Situation Concerning Western Sahara
 In 1975 Spain relinquished its claim to Spanish
Sahara in the northwest Africa and in early 1976 the
territory. Morocco received about two-thirds of the
area and Mauritania received the rest.

 At the same time the Polisario Front proclaimed the


independence of the territory under principles of self-
determination but the status of the territory has been
reviewed by the General Assembly each year since
1964.
Situation Concerning Western Sahara
 In the United Nations for nearly 14 years, the General
Assembly was the major forum for the dispute. In
turn, the Assembly urged the Organisation of African
Unity (OAU) acts as the principal intermediary in
seeking a solution.

 The Secretary-General engaged in extensive


negotiations leading to the acceptance of a peace
plan.

 The flexibility of entire process and cooperation


between the UN and the OAU are the factors
accounting for the gradual amelioration of a long and
bitter dispute.
Changing Roles of United Nations Organs
 There is a little question that the General Assembly
has play a larger role in the processes of peaceful
settlement of disputes than would have been
predicted in 1945.

 Almost 21 percent of all disputes submitted to the


United Nations have been dealt with solely by the
General Assembly.

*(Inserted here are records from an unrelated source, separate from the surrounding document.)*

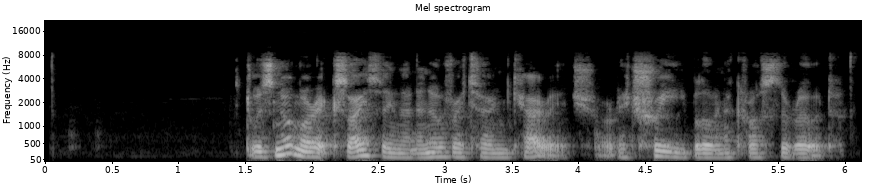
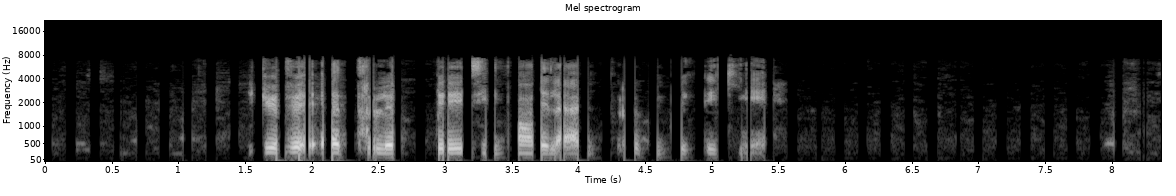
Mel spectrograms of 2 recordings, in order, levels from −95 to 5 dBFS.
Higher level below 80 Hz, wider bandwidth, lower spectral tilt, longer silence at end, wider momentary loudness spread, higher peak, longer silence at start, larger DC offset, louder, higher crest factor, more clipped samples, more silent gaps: second, -72 dBFS vs -58 dBFS; first, 9 kHz vs 7.8 kHz; first, -4 dB/octave vs -2.5 dB/octave; second, 0.15 s vs 2.95 s; second, 10 LU vs 20 LU; second, -12 dBFS vs -2 dBFS; second, 1.5 s vs 1.65 s; neither; second, -30 LUFS vs -21 LUFS; about the same, 18 dB vs 22 dB; neither; second, none vs 2.78-2.85 s, 4.17-4.24 s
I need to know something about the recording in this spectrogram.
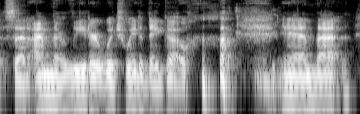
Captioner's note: laughs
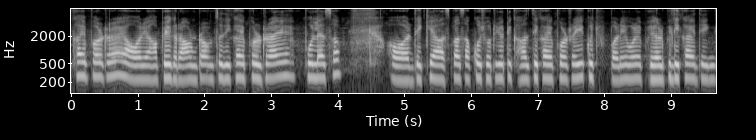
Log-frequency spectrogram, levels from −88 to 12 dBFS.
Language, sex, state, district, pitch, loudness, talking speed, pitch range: Hindi, female, Andhra Pradesh, Guntur, 245 Hz, -14 LUFS, 205 wpm, 230-255 Hz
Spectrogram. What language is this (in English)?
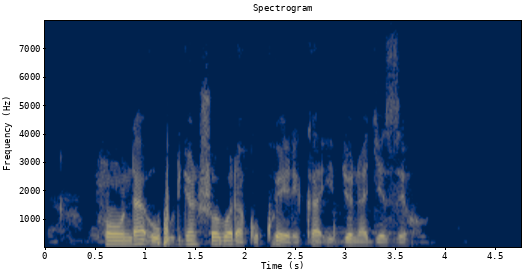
Kinyarwanda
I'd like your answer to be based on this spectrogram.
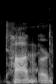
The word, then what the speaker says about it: Toddlerdom: Toddlerdom.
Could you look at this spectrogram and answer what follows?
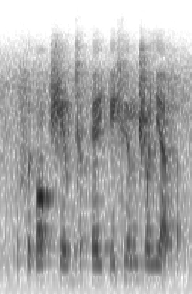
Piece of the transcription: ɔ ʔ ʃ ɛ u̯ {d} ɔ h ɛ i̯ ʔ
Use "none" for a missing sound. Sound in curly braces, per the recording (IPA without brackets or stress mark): ɡʲ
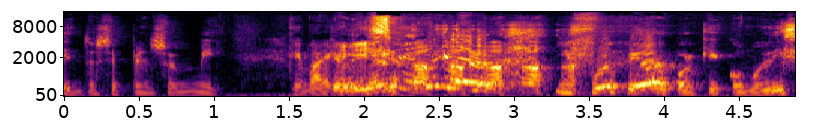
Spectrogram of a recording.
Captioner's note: laughs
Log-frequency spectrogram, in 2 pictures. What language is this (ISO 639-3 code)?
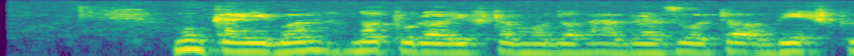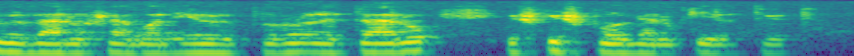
hun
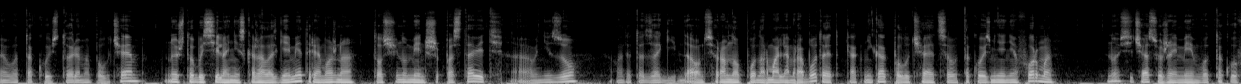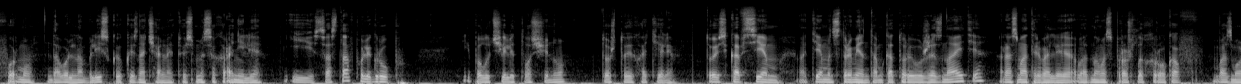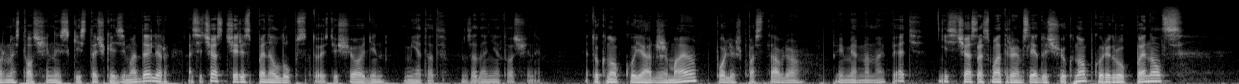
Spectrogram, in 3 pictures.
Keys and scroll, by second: 2.8-4.1 typing, 29.8 ctrl+z, 32.9 5.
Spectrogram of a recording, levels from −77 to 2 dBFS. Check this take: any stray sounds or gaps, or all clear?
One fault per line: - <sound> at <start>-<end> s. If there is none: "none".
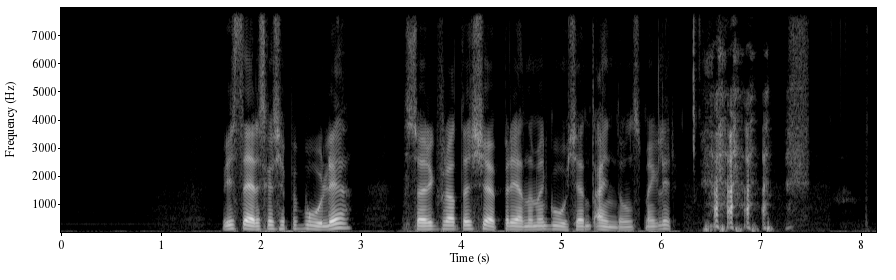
- laugh at 6.3-7.5 s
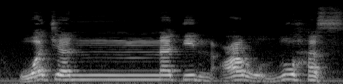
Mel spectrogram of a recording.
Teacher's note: عر میں را کو پر کیجئے، را ساکن سے قبل زبر ہے، اس را کو پر کر کے پڑھیں گے۔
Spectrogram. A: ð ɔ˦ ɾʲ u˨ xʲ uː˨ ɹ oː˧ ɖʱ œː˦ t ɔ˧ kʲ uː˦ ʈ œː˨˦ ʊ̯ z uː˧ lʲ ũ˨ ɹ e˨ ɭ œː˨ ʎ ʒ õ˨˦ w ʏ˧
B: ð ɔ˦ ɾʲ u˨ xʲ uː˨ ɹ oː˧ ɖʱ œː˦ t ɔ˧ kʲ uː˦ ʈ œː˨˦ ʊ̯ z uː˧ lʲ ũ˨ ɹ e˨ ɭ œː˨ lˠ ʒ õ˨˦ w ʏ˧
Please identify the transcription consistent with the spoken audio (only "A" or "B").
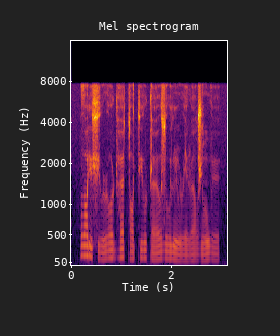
B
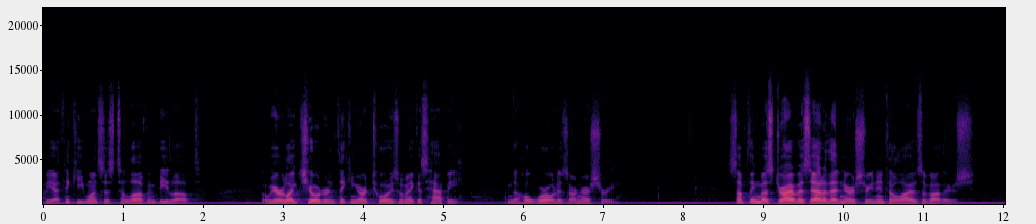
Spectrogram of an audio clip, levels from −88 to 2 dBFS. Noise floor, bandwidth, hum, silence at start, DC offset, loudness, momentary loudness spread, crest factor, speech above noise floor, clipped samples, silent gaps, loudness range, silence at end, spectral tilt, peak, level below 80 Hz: -64 dBFS; 17 kHz; none; 0 s; under 0.1%; -44 LUFS; 26 LU; 22 dB; 20 dB; under 0.1%; none; 8 LU; 0 s; -5 dB/octave; -24 dBFS; -62 dBFS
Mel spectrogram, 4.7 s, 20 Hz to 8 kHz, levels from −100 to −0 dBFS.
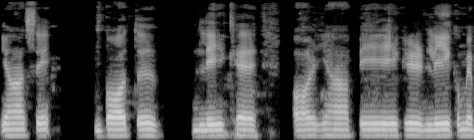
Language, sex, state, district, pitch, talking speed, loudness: Hindi, male, Bihar, Lakhisarai, 125 Hz, 150 wpm, -24 LUFS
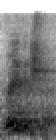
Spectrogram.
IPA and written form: ˈriːdəʃɪp (readership)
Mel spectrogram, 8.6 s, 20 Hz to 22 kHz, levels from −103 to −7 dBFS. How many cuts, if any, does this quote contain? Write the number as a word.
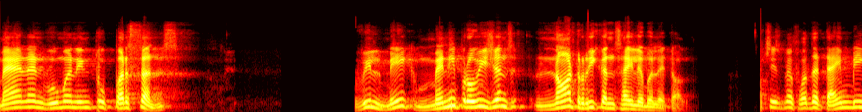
one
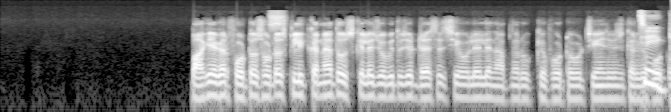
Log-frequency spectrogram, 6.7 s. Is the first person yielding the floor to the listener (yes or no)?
yes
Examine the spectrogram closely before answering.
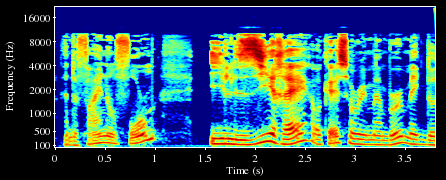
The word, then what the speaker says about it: iraient: So, ils iraient, and then if you look carefully, you get A-I-E-N-T, okay? But then phonetically, it goes like E, okay? So, technically, these form and these forms here are pronounced the same way, and it goes like irait, okay?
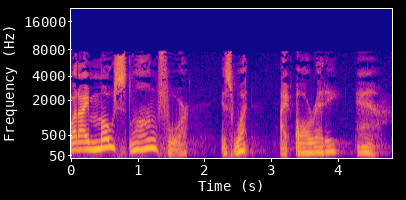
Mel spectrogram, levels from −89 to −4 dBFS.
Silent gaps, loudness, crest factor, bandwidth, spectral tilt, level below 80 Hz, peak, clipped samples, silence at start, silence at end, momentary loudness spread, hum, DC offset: none; -23 LUFS; 18 dB; 8 kHz; -4.5 dB/octave; -48 dBFS; -4 dBFS; under 0.1%; 0 s; 0.1 s; 16 LU; none; under 0.1%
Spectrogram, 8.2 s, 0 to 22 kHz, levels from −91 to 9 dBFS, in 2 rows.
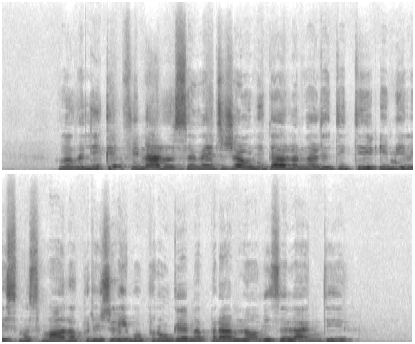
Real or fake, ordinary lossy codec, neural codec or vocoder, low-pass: fake; none; codec, 44.1 kHz, 7.8 kbps, Pupu-Codec; none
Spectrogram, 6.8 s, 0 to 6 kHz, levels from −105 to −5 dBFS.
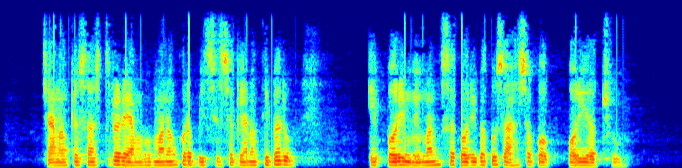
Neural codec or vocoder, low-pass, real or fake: none; 5.4 kHz; real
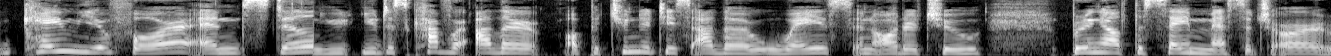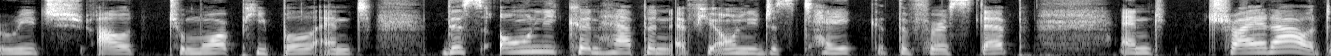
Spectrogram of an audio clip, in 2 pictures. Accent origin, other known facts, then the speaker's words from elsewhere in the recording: Hamburg, Germany; moved away as an adult; also born or lived in Berlin; now in Düsseldorf, Germany; I'm from Hamburg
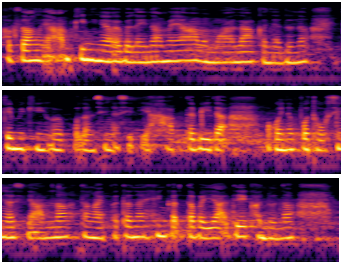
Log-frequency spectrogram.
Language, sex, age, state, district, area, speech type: Manipuri, female, 30-45, Manipur, Kakching, rural, spontaneous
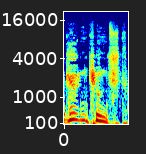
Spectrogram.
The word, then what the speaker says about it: Gutekunst: Gutekunst.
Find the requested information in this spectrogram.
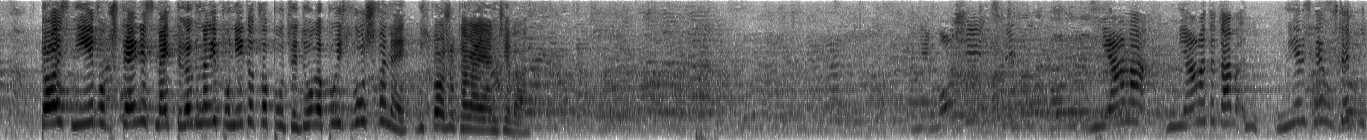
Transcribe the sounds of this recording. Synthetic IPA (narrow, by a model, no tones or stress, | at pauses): t̪ɔɛsniɛvopʃt̪ɛnɛsmɛt̪ɾɤɡnɐliponikəkvəpɾot̪sɛd̪uɾəpoislˠuʃvɐnɛɡospɔʒʊkɐɾajant͡ʃɛvə | nɛmɔʒɛ | nʲamɐnʲamɐt̪ɐkavə | nʲiɛnɛsmɛvopʃt̪ɛ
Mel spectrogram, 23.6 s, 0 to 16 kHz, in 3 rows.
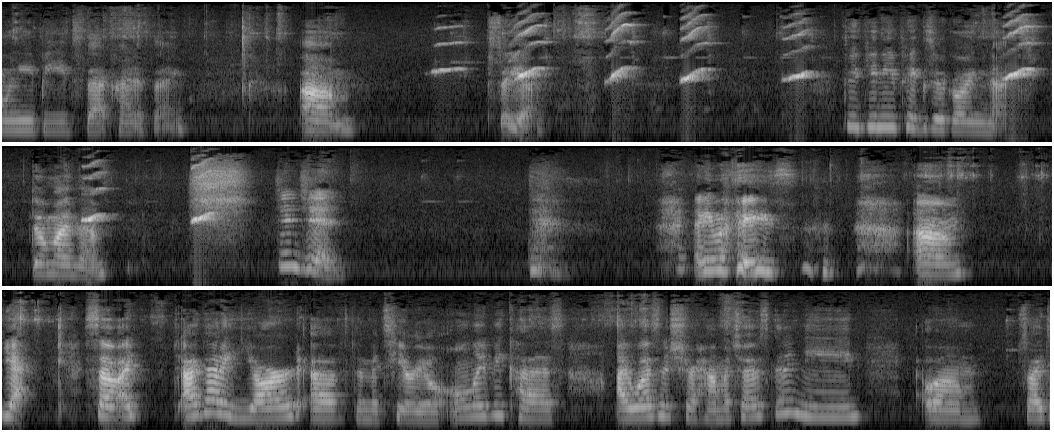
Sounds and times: Speech: 0:00.0 - 0:01.4, 0:02.2 - 0:02.7, 0:03.7 - 0:04.1, 0:06.3 - 0:08.7, 0:10.0 - 0:10.5, 0:13.0 - 0:13.7, 0:14.7 - 0:15.2, 0:15.8 - 0:23.6
Inside, small room: 0:00.0 - 0:23.6.

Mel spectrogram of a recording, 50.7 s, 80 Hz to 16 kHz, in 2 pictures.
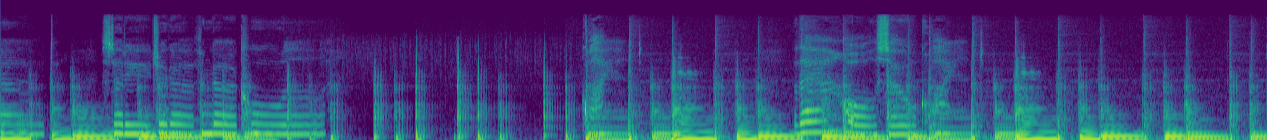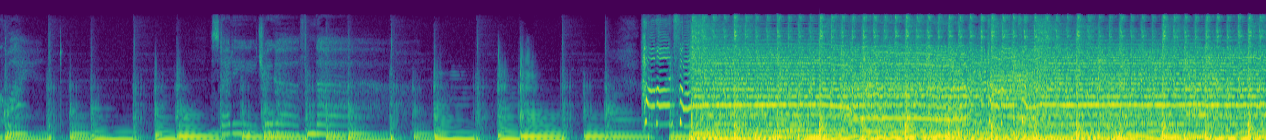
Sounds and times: Music: 0:00.0 - 0:50.6.

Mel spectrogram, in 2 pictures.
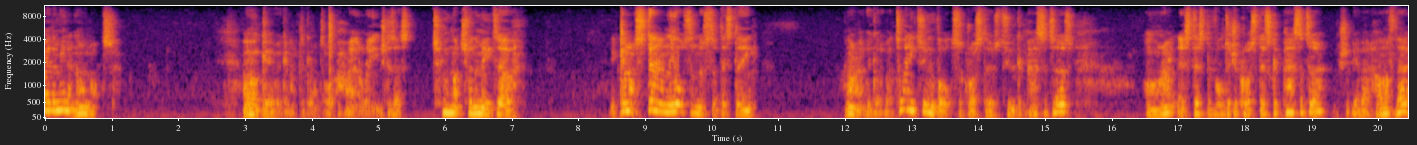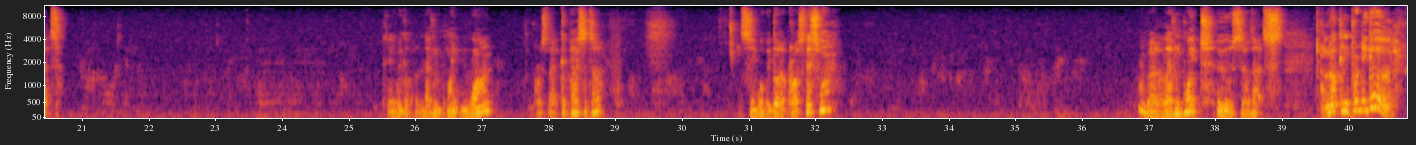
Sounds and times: Speech: 0:00.0 - 0:01.2, 0:02.9 - 0:07.2, 0:08.4 - 0:10.8, 0:12.0 - 0:15.5, 0:16.2 - 0:21.9, 0:24.9 - 0:29.2, 0:30.7 - 0:32.5, 0:36.8 - 0:40.8.

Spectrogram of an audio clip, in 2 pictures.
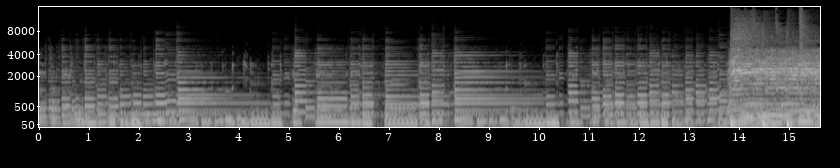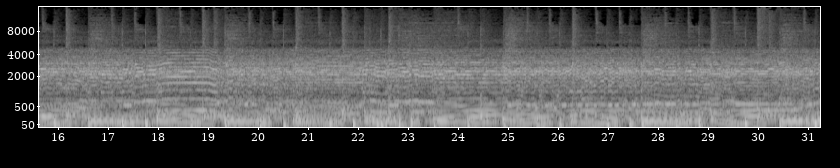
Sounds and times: Progressive rock: 0:00.0 - 0:31.2
Heavy metal: 0:13.8 - 0:31.2.

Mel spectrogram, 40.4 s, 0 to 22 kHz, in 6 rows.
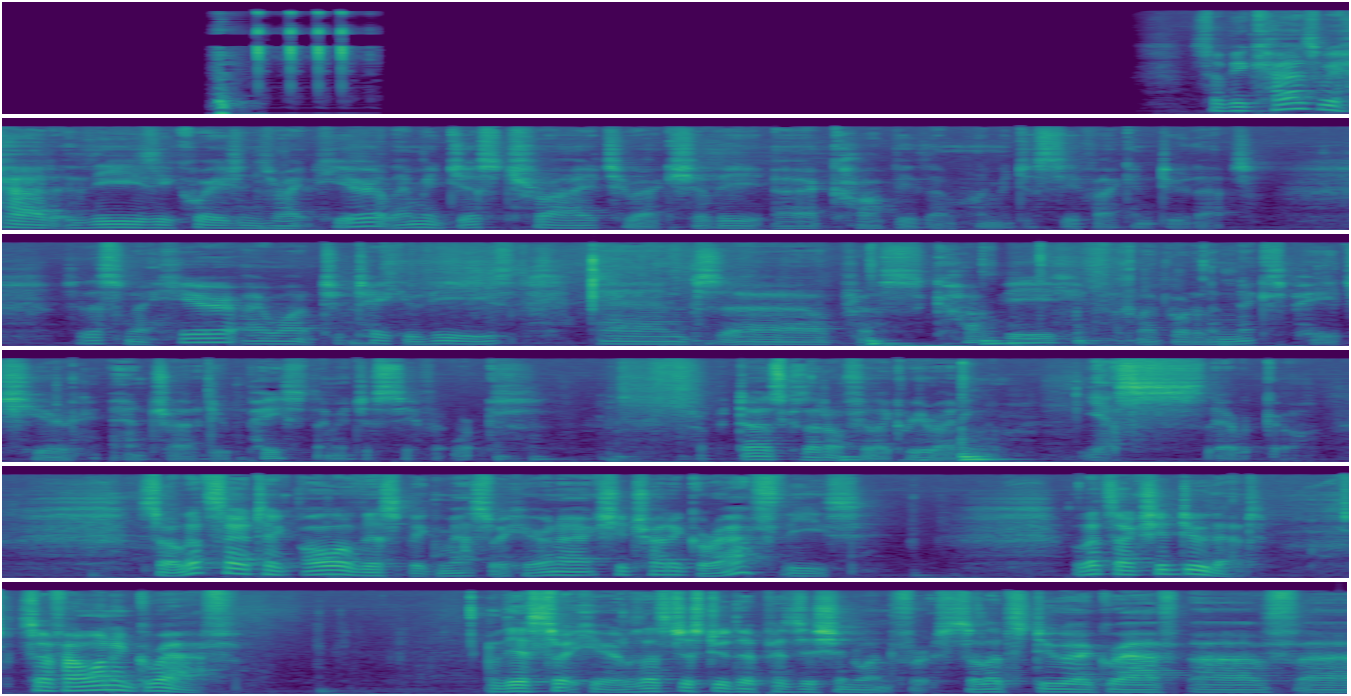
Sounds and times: Speech: 0:06.0 - 0:13.1, 0:13.8 - 0:23.0, 0:23.7 - 0:26.8, 0:27.7 - 0:31.4, 0:32.3 - 0:35.0, 0:36.1 - 0:40.4.

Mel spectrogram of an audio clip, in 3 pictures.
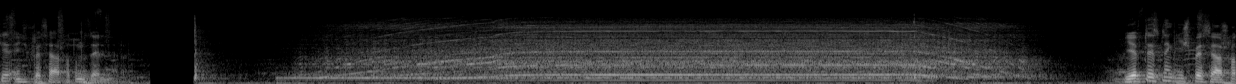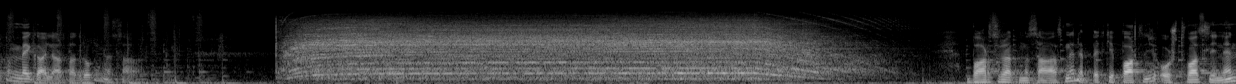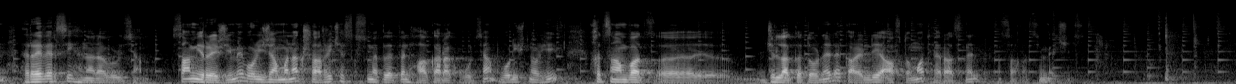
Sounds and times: Blender: 0:02.7 - 0:10.6, 0:15.1 - 0:21.7.

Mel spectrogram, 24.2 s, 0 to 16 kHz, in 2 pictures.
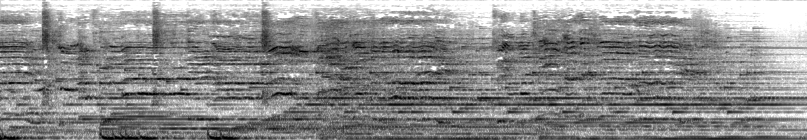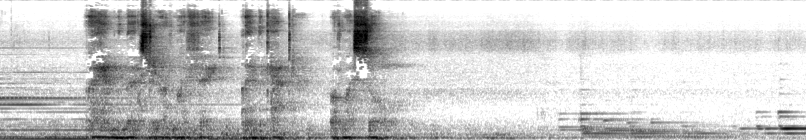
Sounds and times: Tubular bells: 0:00.0 - 0:15.9.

Another 24 percent have been
considered by both the Security Council and the
General Assembly.

 Predictionsin the 1950s that the General Assembly


might become the predominant agency for dispute
settlement have been proved wrong.
Changing Roles of United Nations Organs
 TheGeneral Assembly stands ready to deal both with
emergencies and the less urgent aspects of disputes
when the Security Council is deadlocked.

 The Secretary-General expanded role in dispute


settlement in direct negotiation, appointment of
representatives or mediators, and furnishing of full,
prompt, and accurate information to the Council and
the Assembly.

 The Secretary General pointed out that the parties to


the disputes sought his assistance for peaceful
settlement prior to the necessity for submitting the
dispute to the Security Council.
General Appraisal and Future
Requirement
 Manycontroversies develop that are not submitted to
the United Nations but are handled through other
means.

 Nationalism and sovereignty stand as bulwalks


against the use of international channel for conflict
resolution. However, small states have been willing to
request United Nations aid in conflict resolution.

 Regional
organisations have played a relatively
modest role in dispute settlement.

 The
attitudes and the policies of the members are the
most critical factors.
General Appraisal and Future
Requirement
 The provision of efficient channels of dispute
settlement lies at the heart of any adequate
system of organising a society.

 Intomorrow’s world the necessity for humankind


to provide satisfactory means for conflict
resolution on a global scale is greater than was
the imperative for similar national institutions at
the time of gestation and birth of each state.
THANK YOU!
PEACEFUL SETTLEMENT OF DISPUTES
INT 626 - International Organisation